TJX in particular, which calls its "Marmaxx" unit (the combination of T.J. Maxx and Marshalls) "the largest off-price retailer of apparel and home fashions in the U.S.," is the leader in the space, and its fourth quarter and full year results, released Wednesday, "are very unlikely to change the consensus view that TJX is a structural winner and essentially 'internet proof,'" according to a note from UBS analyst Jay Sole emailed to Retail Dive.
Like off-price sibling T.J. Maxx, which launched its e-commerce site in 2013, Marshalls will sell different merchandise online than it does in stores, Ernie Herrman, CEO of parent TJX Cos. told analysts on Wednesday. (The company also runs online site Sierra Trading Post, which will be rebranded to Sierra, Herrman also announced Wednesday.)
"Our strategy is to maximize multi-channel engagement and drive incremental sales," he said, according to a transcript from Seeking Alpha. He later added that, "a high percentage of our mix is differentiated from online versus what's in the stores. And we find that that is the number one reason that we can get an incremental build off the business and not have cannibalization or lose visits to the store because we look at it as complementary and we want marshalls.com to be very complementary."
That stymies the ability to offer click and collect services, which the company will do in the U.K., although U.S. stores will take online returns, he also said. "Conversions, customer awareness, returns to stores, conversion rates have been healthy for us ... We've learned a lot with tjmaxx.com," he said.
Until now, the retailer seemed to have little to gain — but also little to fear — from e-commerce, as shoppers flocked to stores in good economic times and bad alike to dig up designer apparel, accessories and home goods finds at low prices.
Customer traffic to stores was the "primary driver" of the company's 6% overall fourth quarter comp sales increase and the 7% increase in that metric at Marmaxx, where quarterly net sales rose to $6.9 billion from $6.7 billion a year ago. But even its limited e-commerce operations (which weren't factored into comps) have become an increasingly important channel, according to CFO Scott Goldenberg.
"Our e-commerce businesses had another year of double-digit sales growth," Herrman said. "In the U.S., tjmaxx.com added new categories and well over a thousand new brands."
At the very least, the maneuver is an acknowledgement that e-commerce must factor more fully into the company's strategy, according to GlobalData Retail Managing Director Neil Saunders. "I think their decision to play more heavily in e-commerce is a recognition of the fact that more sales are now migrating online and they need to play in that space if they want to continue to drive growth."

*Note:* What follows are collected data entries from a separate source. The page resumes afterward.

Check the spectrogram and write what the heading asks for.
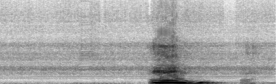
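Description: A man's lecturing voice pausing: a faint steady electrical buzz in the background for about a second, then one short spoken syllable.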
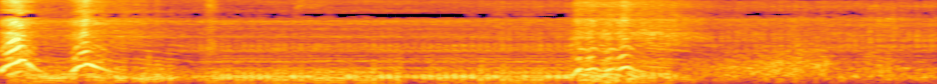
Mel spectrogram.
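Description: Snowmobile engine blipped twice in quick succession at the start, its pitch jumping up and dropping back each time, then running more steadily, with one more short rev about three seconds in.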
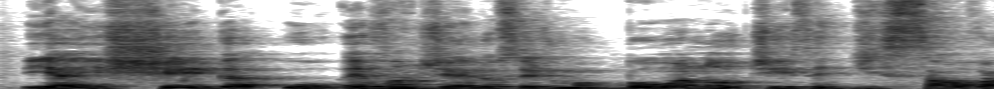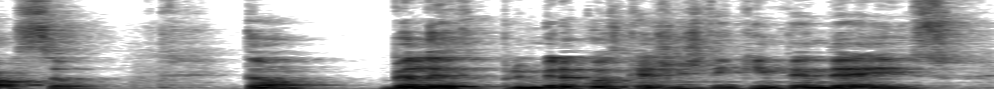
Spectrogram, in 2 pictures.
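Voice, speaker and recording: A hoarse man teaching from the Bible to camera, explaining patiently and rephrasing his points with frequent "né?". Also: medium pitch. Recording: very echoey room.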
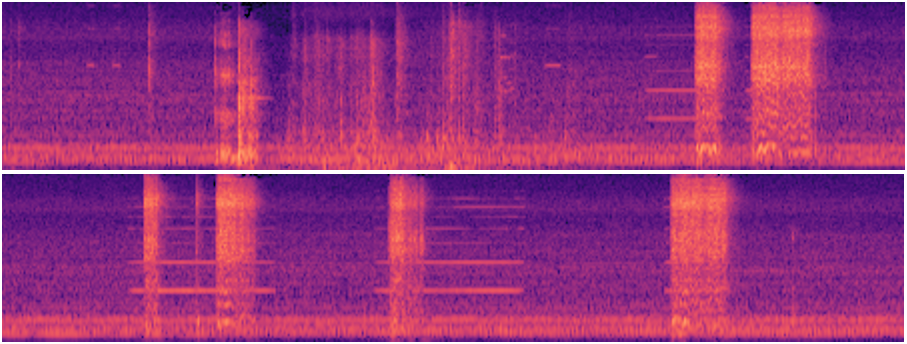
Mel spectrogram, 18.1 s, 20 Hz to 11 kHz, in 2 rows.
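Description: Electric drive motor and geared drivetrain of an Axial Capra 1.9 RC rock crawler, run in about six short throttle blips, each under a second, with a faint steady whine at times between them. This is a bench test of the motor after its wires were swapped to correct a reversed direction.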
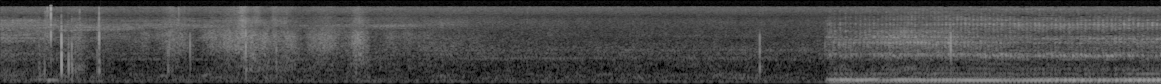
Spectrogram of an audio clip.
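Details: Sleeping pit bull named Spencer: after four seconds of near silence with small taps and rustles, a deep, rough, droning snore begins and holds steady to the end.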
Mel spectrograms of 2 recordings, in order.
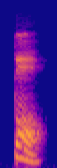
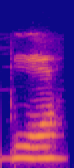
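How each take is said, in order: First: The o follows directly with no u glide. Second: A slight u glide comes before the o. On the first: The speaker calls it wrong. "Bukan bacanya uh, langsung baca po, po bukan" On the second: The speaker calls it right. "tapi ada u-nya sedikit"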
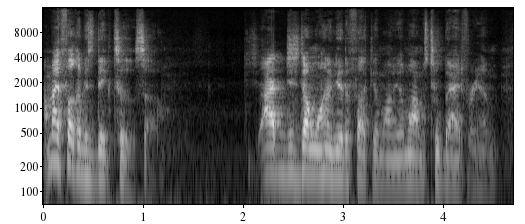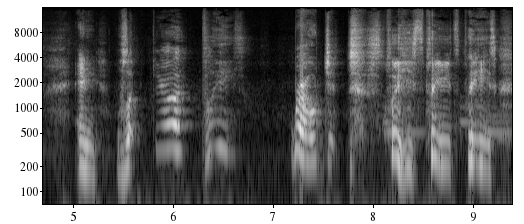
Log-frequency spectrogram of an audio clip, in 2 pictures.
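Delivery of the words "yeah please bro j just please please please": mock tearful, crying, pleading voice. Retelling a video scene, voicing a begging character: imitating someone crying while begging. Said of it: "Don't start crying, man".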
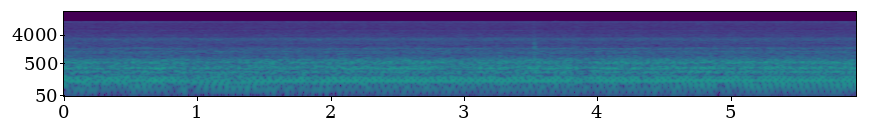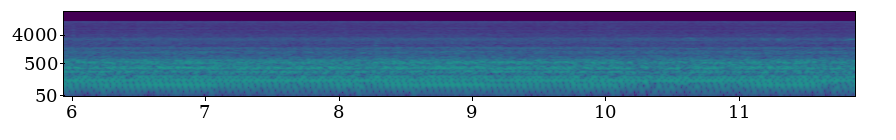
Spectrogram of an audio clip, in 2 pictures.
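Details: 2002 Pontiac Grand Prix 3800 V6 at idle, no check-engine light, alternator overheating. Steady idle with a faint intermittent uneven thump that drags the idle down: rough idle, cause not pinned down.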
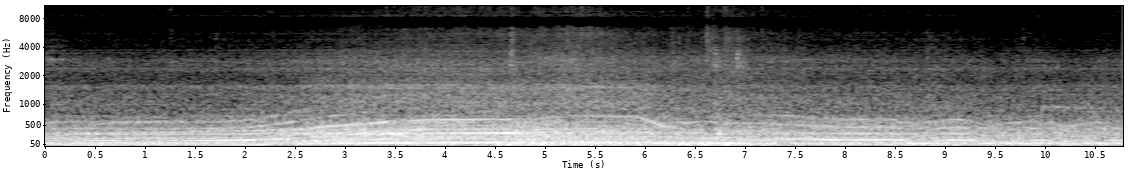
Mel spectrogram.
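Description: Cummins Westport ISL G natural-gas engine and Allison B400R automatic transmission of a 2008 New Flyer C40LF bus accelerating, heard from inside the cabin. There is a low rumble with a whine that rises in pitch, then drops back about two-thirds of the way in.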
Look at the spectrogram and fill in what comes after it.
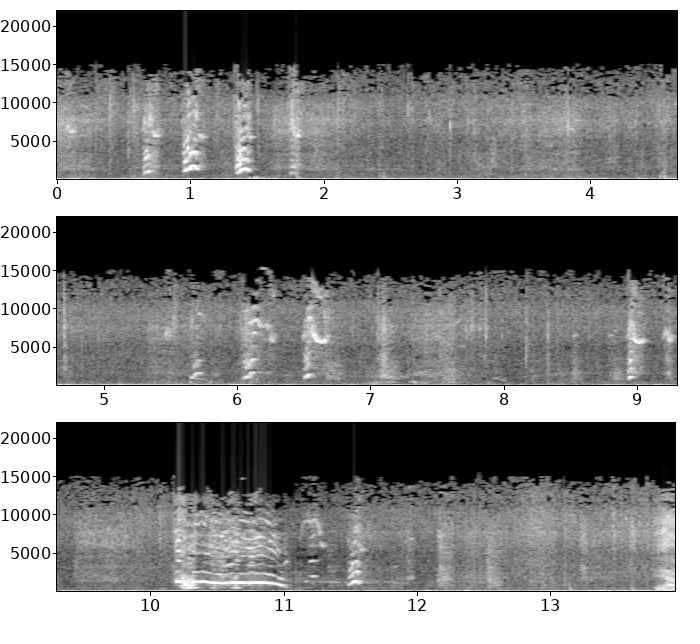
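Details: Mink hunting with a dachshund and a treeing walker coonhound: quick sharp barks in clustered bursts, a drawn-out high whine partway through, then more barking over steady low rumbling background noise.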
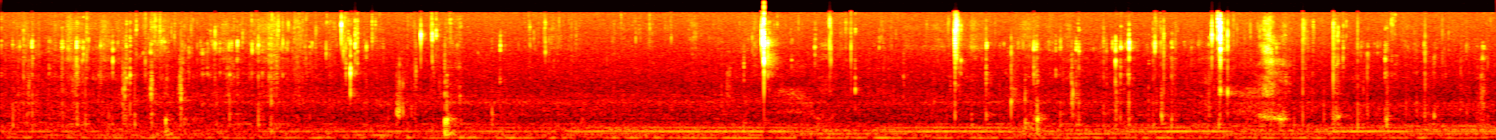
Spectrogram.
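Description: Close-up chewing and biting of grilled chicken, with scattered sharp wet clicks and smacks from the mouth and the meat, the sharpest about four and a half and seven and a half seconds in. A faint steady low hum runs underneath.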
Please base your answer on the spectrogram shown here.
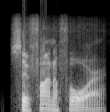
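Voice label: "Siphonophore", American English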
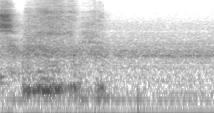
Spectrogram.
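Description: A steady low electrical hum, with a faint murmur of a voice early on.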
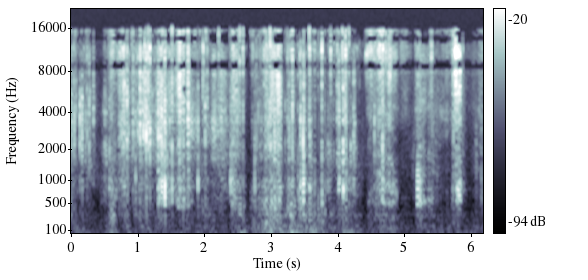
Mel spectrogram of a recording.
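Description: Long nails and fingertips scratch and rub the sequin bow and glitter ears of a sequin and glitter fabric mouse-ear headband. The result is a quiet, dense stream of fast, bright, crinkly scratches that swell and fade in short bursts, with almost no low end.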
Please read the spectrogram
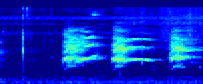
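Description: A dog barking: three short barks about half a second apart.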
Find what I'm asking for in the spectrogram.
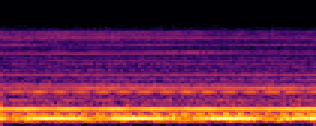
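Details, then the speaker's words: Old MakerBot Replicator with an unheated bed, running a test print after its carriage wiring was wiggled for an intermittent fault: a steady, slightly pulsing two-tone whine, loud stepper motor noise from very old, non-Trinamic drivers. "Yeah, obviously it's some really old drivers. You can hear how noisy it is. Definitely aren't Trinamics."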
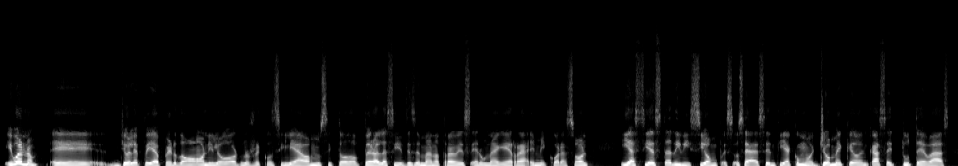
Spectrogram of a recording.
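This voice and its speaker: Smooth-voiced woman giving testimony. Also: mid-range voice, little pitch movement, fairly quick, a little mellow, no echo, studio quality. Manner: conversational, frequent rhetorical "¿no?". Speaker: speaker sharing a faith testimony. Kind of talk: candid personal testimony to women.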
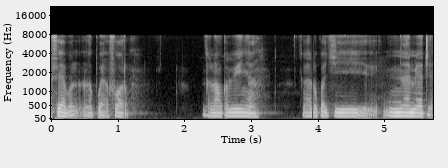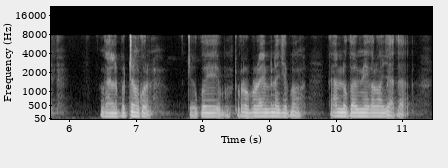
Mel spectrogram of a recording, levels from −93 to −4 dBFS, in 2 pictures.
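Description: At 3.92 s the speech drops into a hard-edged silent gap, about 20 ms long and ending by 3.95 s. This is packet loss on an ADPCM call, with about one packet's worth of audio missing over the G.722 wideband link. The decoder's adaptive predictor and step size lose step with the sender's, so the speech comes back slightly distorted before settling within some tens of milliseconds. That disturbed recovery is what sets it apart from a simple dropout.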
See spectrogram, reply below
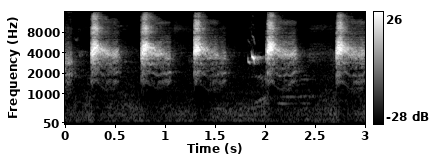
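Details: Long-tailed shrike as a lure for other shrikes, giving loud harsh rasping notes repeated about twice a second, with a short thin whistle in between.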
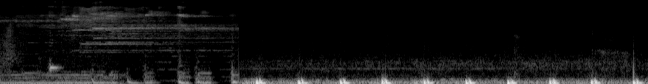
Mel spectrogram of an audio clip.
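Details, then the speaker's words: Simulated heartbeat in an animation on sleep: regular low thumps at about 140 a minute, fast rather than slow, after a brief chime and music, illustrating pulse slowing during sleep. "Пульс і дихання сповільнюються, серце відпочиває, тіло економить енергію."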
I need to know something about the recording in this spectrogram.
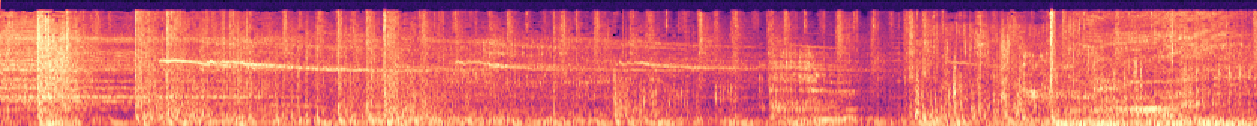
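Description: Film music over a deep, heavy rumbling roar from a giant of rock and trees waking up.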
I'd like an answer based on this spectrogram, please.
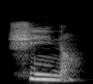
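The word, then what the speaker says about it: chá: शौक से पीते हैं, चाय को पुर्तगीज में शा कहते हैं, शा, ठीक है। तो हम चाय कहते हैं और पुर्तगीज में उसको शा कहते हैं, CHA, और ऊपर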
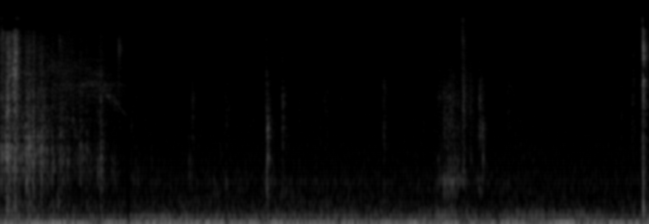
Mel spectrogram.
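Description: A drink sipped through a plastic straw: a soft slurp in the first second, then faint small clicks of lips and mouth while tasting, over a low steady hum in a closed car.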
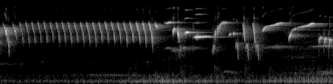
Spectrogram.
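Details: A Belgian canary sings a fast, even trill for about one and a half seconds, then breaks into varied whistled upslurs and short chirps; the song is meant for training young canaries.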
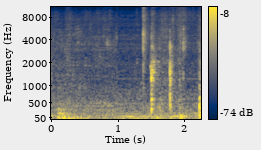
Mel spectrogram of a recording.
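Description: Hot water poured from a plastic container into a plastic bowl of fufu, faintly splashing at first, then a few sharp clicks and knocks in the second half.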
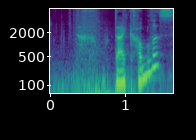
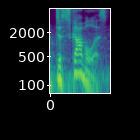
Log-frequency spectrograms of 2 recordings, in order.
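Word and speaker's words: Discobolus: Dicublus? Is that what... Is that how I'm supposed to pronounce that? No, Discobulus. Discobulus wheel.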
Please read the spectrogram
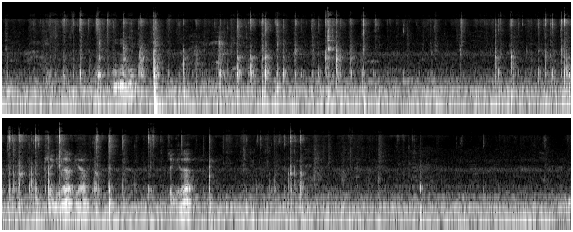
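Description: Sauced ribs being shaken in a stainless steel mixing bowl to coat them: irregular clattering and knocking of the meat pieces against the metal, coming in two long stretches, over a steady low hum.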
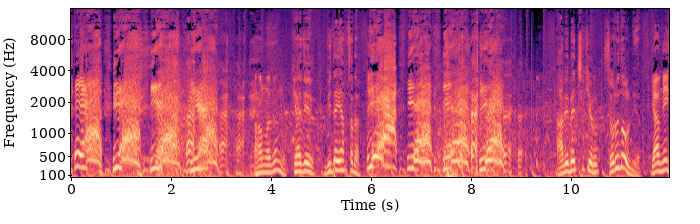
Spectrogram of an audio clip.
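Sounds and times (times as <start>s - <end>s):
man imitating heavy labored panting after climbing stairs: 0.0s - 3.7s, 6.6s - 7.4s
laughter: 0.0s - 11.6s
speech: 0.0s - 11.9s.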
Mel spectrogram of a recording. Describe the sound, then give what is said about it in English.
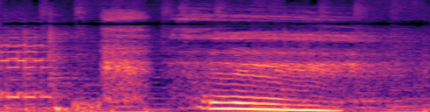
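A telephone rings with bright electronic tones, including a swooping tone that slides downward midway, with no one talking over it. “Speaking of fans, let's go to the phones.”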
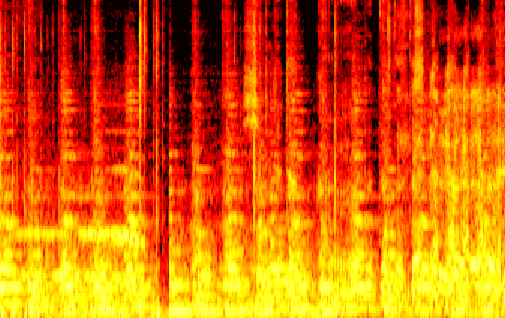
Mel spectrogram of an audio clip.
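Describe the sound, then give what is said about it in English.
A marching snare drum plays in a music track being built, with crisp repeated snare hits cutting through a dense, loud backing of sustained tonal sounds. “Marching snare.”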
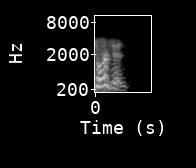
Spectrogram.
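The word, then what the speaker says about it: Sjögren's: either lupus or the Sjogren's syndrome. – Yes. – Sjogren's.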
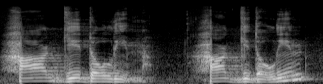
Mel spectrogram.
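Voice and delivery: HA-GIDOLIM with hard g and d; careful demo of Ha-Gidolim as ha-gee-do-leem; modern Hebrew pronunciation. Shown as a demonstration. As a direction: slowly sound out Ha-Gidolim, hard g, plain d. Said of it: "is in modern Hebrew pronounced".

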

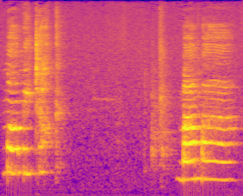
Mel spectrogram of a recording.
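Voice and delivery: ordinary delivery, nothing marked

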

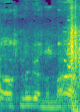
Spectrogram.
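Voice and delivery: ordinary talk

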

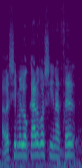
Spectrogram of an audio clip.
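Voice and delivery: ordinary talk, nothing marked

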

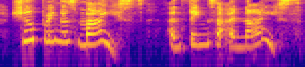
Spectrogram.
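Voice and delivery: high, hopeful owl voice; Sarah the owlet. Acted. Sarah comforts the others, high owl voice. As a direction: promise treats brightly. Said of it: "said Sarah".

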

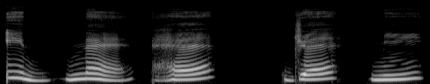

But it also looks to be a defensive play, he said. "One of the reasons for the move is also likely to be the rise of resale players like thredUp and the Real Real," he said in an email to Retail Dive. "These operators are growing really fast and while they are too small to pose a major threat to TJX, the company can't afford to ignore that growth."
TJX has forged a formidable supply chain, famous for having savvy buyers who grab on-trend goods, sometimes in limited supplies, from department stores overstock and other sources to fill its stores.
That system isn't necessarily conducive to e-commerce, according to Wedbush analyst Jen Redding, who in a recent Off-Price Retail report expressed long-term confidence in the model but warned of upcoming headwinds like "freight costs, higher wages, and adverse currency impacts." She said her team will be keeping an eye on how well TJX does as it expands its digital sales.
"Off-Price buying operations do move fast, and in a way do act as a hurdle to capitalizing on e-commerce. High inventory turns for new merchandise are the secret sauce behind the beloved Off-Price treasure hunt," she told Retail Dive in an email. "It's a challenge to constantly offer new merchandise online and turn it similar as off price does it in physical stores. A lot of brands aren't agreeable to sharing discount prices online as well, another prohibiting factor for off price as it pushes into Ecom. TJX can do it, but it'll take a unique strategy."
Saunders agrees, though he said that other apparel retailers — notably those resale sites — have mastered it and serve as a model. "The flexible inventory model is a challenge and it's something that TJX will need to overcome," he said. "However, a lot of players with non-standard buying processes are now making this work."
Follow Daphne Howland on Twitter